It has been more than a month since the last earnings report for Delta Air Lines, Inc. (DAL - Free Report) . Shares have lost about 7.9% in that time frame, underperforming the market.
Will the recent negative trend continue leading up to the stock's next earnings release, or is it due for a breakout? Before we dive into how investors and analysts have reacted as of late, let's take a quick look at its most recent earnings report in order to get a better handle on the important catalysts.
Delta’s third-quarter 2017 earnings (excluding 7 cents from non-recurring items) of $1.57 per share beat the Zacks Consensus Estimate of $1.54. Earnings, however, declined 7.6% on a year-over-year basis due to higher costs.
Operating revenues came in at $11,060 million, surpassing the Zacks Consensus Estimate of $11,036.6 million. Revenues increased 5.5% from the year-ago figure.
During the quarter, passenger revenues, cargo revenues and others increased 3.6%, 11.5% and 18.4%, respectively, on a year-over-year basis. Average fuel price (adjusted) was up 13.2% to $1.68 per gallon.
Revenue passenger miles (a measure of air traffic) increased 3.4% to approximately 61 billion. Capacity or available seat miles expanded 1.6% to 70.2 billion. Load factor (percentage of seats filled by passengers) improved 150 basis points year over year to 86.9% as traffic growth outpaced capacity expansion in the quarter, leading to packed planes.
PRASM was up 1.9% year over year. In fact, this was the second successive quarter in which the carrier recorded quarterly unit revenue growth since the fourth quarter of 2014. In addition, passenger mile yield grew 0.2%.
Total operating expenses, including special items, increased 8% year over year to $9,221 million.

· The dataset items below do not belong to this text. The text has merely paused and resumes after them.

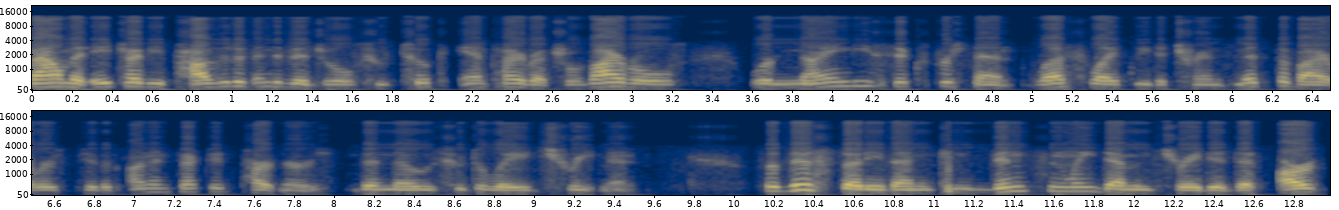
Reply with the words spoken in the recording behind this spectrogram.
found that HIV-positive individuals who took antiretrovirals were 96% less likely to transmit the virus to their uninfected partners than those who delayed treatment. So this study then convincingly demonstrated that ART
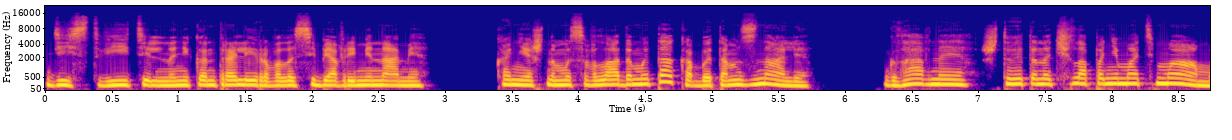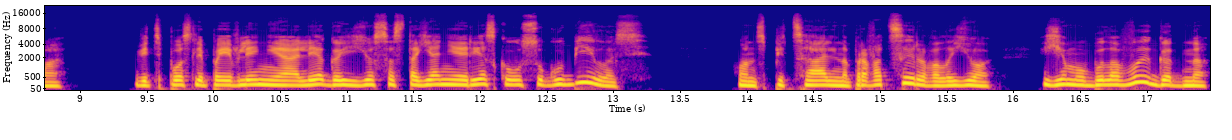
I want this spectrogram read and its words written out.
действительно не контролировала себя временами. Конечно, мы с Владом и так об этом знали. Главное, что это начала понимать мама. Ведь после появления Олега ее состояние резко усугубилось. Он специально провоцировал ее. Ему было выгодно,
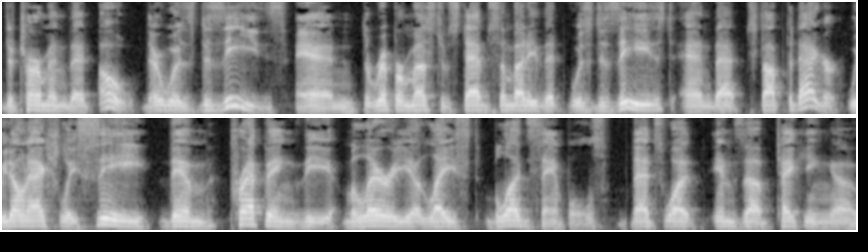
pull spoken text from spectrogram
determined that, oh, there was disease, and the Ripper must have stabbed somebody that was diseased, and that stopped the dagger. We don't actually see them prepping the malaria laced blood samples. That's what ends up taking uh,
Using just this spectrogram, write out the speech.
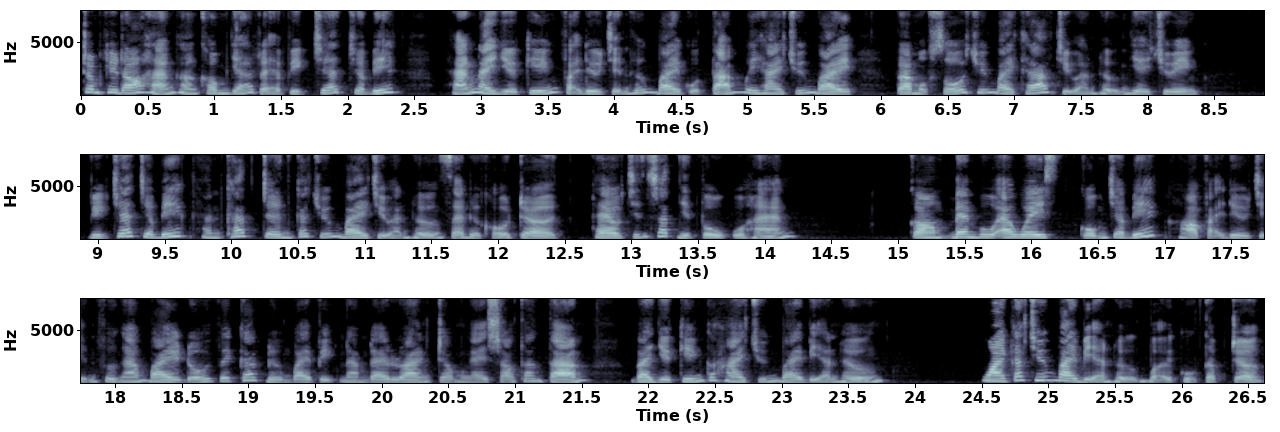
Trong khi đó, hãng hàng không giá rẻ Vietjet cho biết Hãng này dự kiến phải điều chỉnh hướng bay của 82 chuyến bay và một số chuyến bay khác chịu ảnh hưởng dây chuyền. Vietjet cho biết hành khách trên các chuyến bay chịu ảnh hưởng sẽ được hỗ trợ theo chính sách dịch vụ của hãng. Còn Bamboo Airways cũng cho biết họ phải điều chỉnh phương án bay đối với các đường bay Việt Nam Đài Loan trong ngày 6 tháng 8 và dự kiến có hai chuyến bay bị ảnh hưởng. Ngoài các chuyến bay bị ảnh hưởng bởi cuộc tập trận,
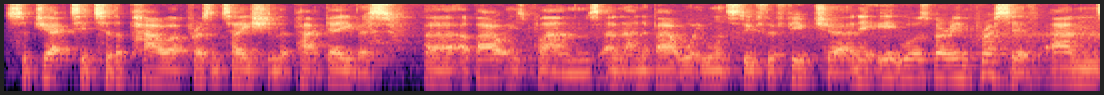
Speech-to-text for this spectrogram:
subjected to the power presentation that Pat gave us uh, about his plans and, and about what he wants to do for the future. And it, it was very impressive. And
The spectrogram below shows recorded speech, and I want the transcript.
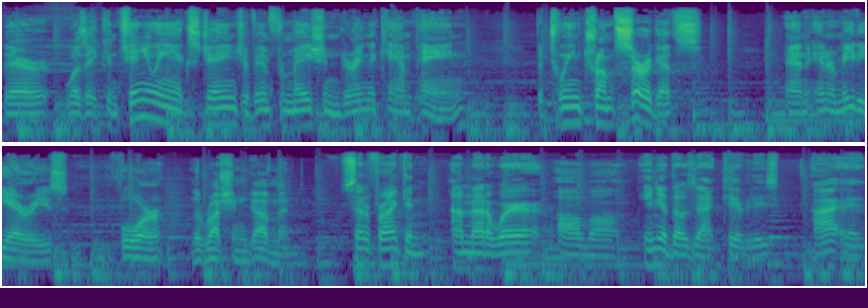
there was a continuing exchange of information during the campaign between Trump surrogates and intermediaries for the Russian government. Senator Franken, I'm not aware of um, any of those activities. I uh,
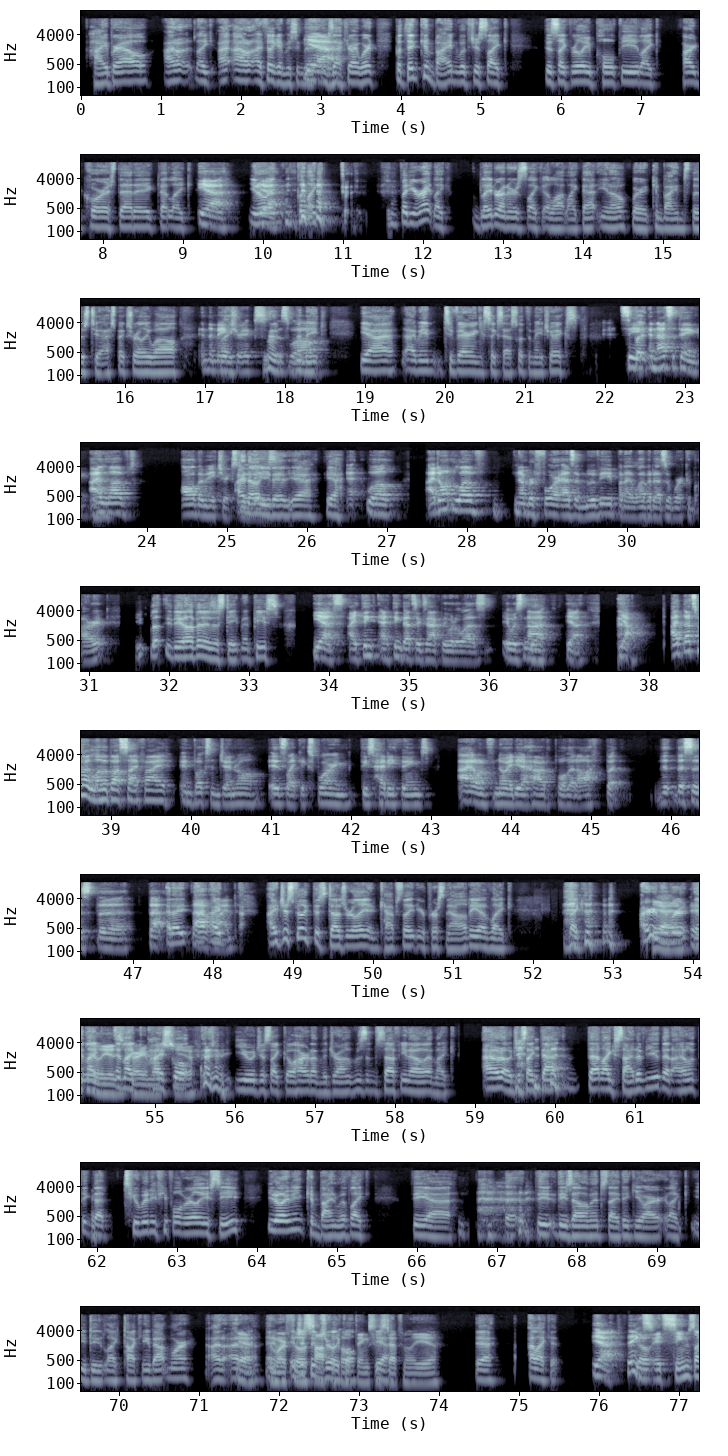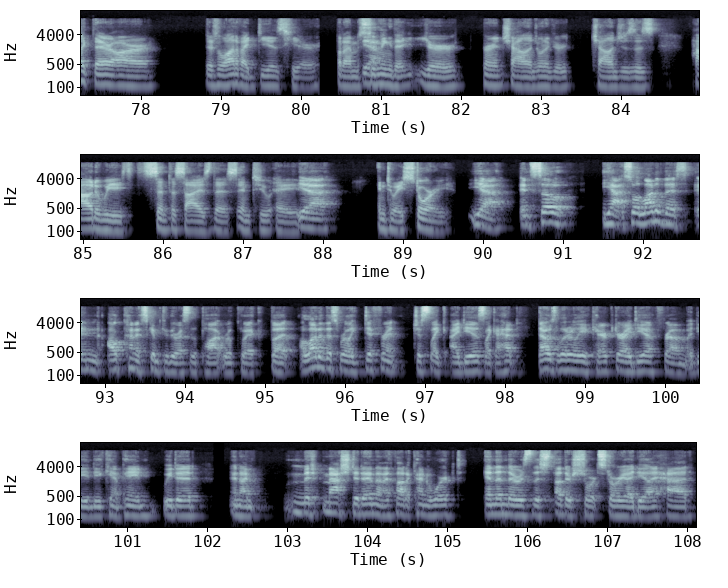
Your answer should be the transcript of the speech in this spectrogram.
highbrow. I don't like I, I don't I feel like I'm missing the Yeah. exact right word. But then combined with just like this like really pulpy, like hardcore aesthetic that like Yeah. you know yeah. but like but you're right like Blade Runner is like a lot like that you know where it combines those two aspects really well and the like Matrix as the well. Mat- yeah I mean to varying success with the Matrix See, but and that's the thing. I loved all the Matrix I know you did yeah yeah Uh, Well, I don't love number four as a movie, but I love it as a work of art. you, lo- you love it as a statement piece Yes, I think I think that's exactly what it was. It was not, yeah, yeah. I, that's what I love about sci-fi and books in general is like exploring these heady things. I don't have no idea how to pull that off, but th this is the that and I, the I I outline. I just feel like this does really encapsulate your personality of like like I Yeah, remember it, it in like really is in like very high much school you. you would just like go hard on the drums and stuff, you know, and like I don't know, just like that that like side of you that I don't think that too many people really see. You know what I mean? Combined with like the uh the, the these elements that I think you are like you do like talking about more. I I don't Yeah, know. the Anyway, more it just seems really philosophical cool. things is Yeah, definitely you. yeah. I like it. Yeah, thanks. So it seems like there are there's a lot of ideas here, but I'm Yeah, assuming that your current challenge, one of your challenges is how do we synthesize this into a yeah. Into a story? Yeah. And so, yeah, so a lot of this, and I'll kind of skim through the rest of the plot real quick, but a lot of this were like different, just like ideas. Like I had, that was literally a character idea from a D&D campaign we did, and I m mashed it in and I thought it kind of worked. And then there was this other short story idea I had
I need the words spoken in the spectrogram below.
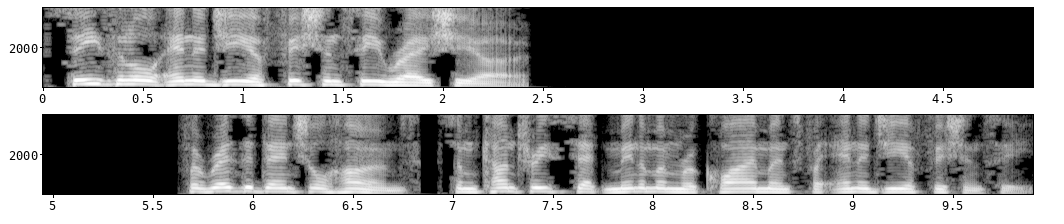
Seasonal energy efficiency ratio. For residential homes, some countries set minimum requirements for energy efficiency.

Non-fuel consolidated unit cost or cost per available seat mile (CASM: normalized), including profit sharing, rose 2.6%, mainly owing to wage increases, product investments and accelerated depreciation pertaining to the carrier’s narrowbody fleet initiatives.
At the end of the third quarter, Delta had $1.48 billion in cash and cash equivalents and adjusted net debt of $8.8 billion. Operating cash flow and free cash flow in the quarter generated by the company were $1.6 billion and $471 million, respectively.
For the fourth quarter of 2017, the carrier expects operating margin in the range of 11% to 13%. Fuel price, including taxes and refinery impact, is expected between $1.82 and $1.87 per gallon in the final quarter of the year. System capacity is expected to be up approximately 2% on a year-over-year basis.
The company expects passenger unit revenues to increase in the band of 2% to 4% (on a year-over-year basis) in the fourth quarter. Non-fuel consolidated unit cost (normalized), including profit sharing, is expected to increase in the band of 4% to 5% in the fourth quarter.
How Have Estimates Been Moving Since Then?
Following the release, investors have witnessed a downward trend in fresh estimates. There has been one revision lower for the current quarter.
At this time, the stock has a poor Growth Score of D, a grade with the same score on the momentum front. However, the stock was allocated a grade of A on the value side, putting it in the top 20% for this investment strategy.
Overall, stocks has an aggregte VGM Score of C. If you aren't focused on one strategy, this score is the one you should be interested in.
The company's stock is suitable solely for value based on our styles scores.
Estimates have been broadly trending downward for the stock and the magnitude of this revision also indicates a downward shift. Notably, the stock has a Zacks Rank #3 (Hold). We are looking for an inline return from the stock in the next few months.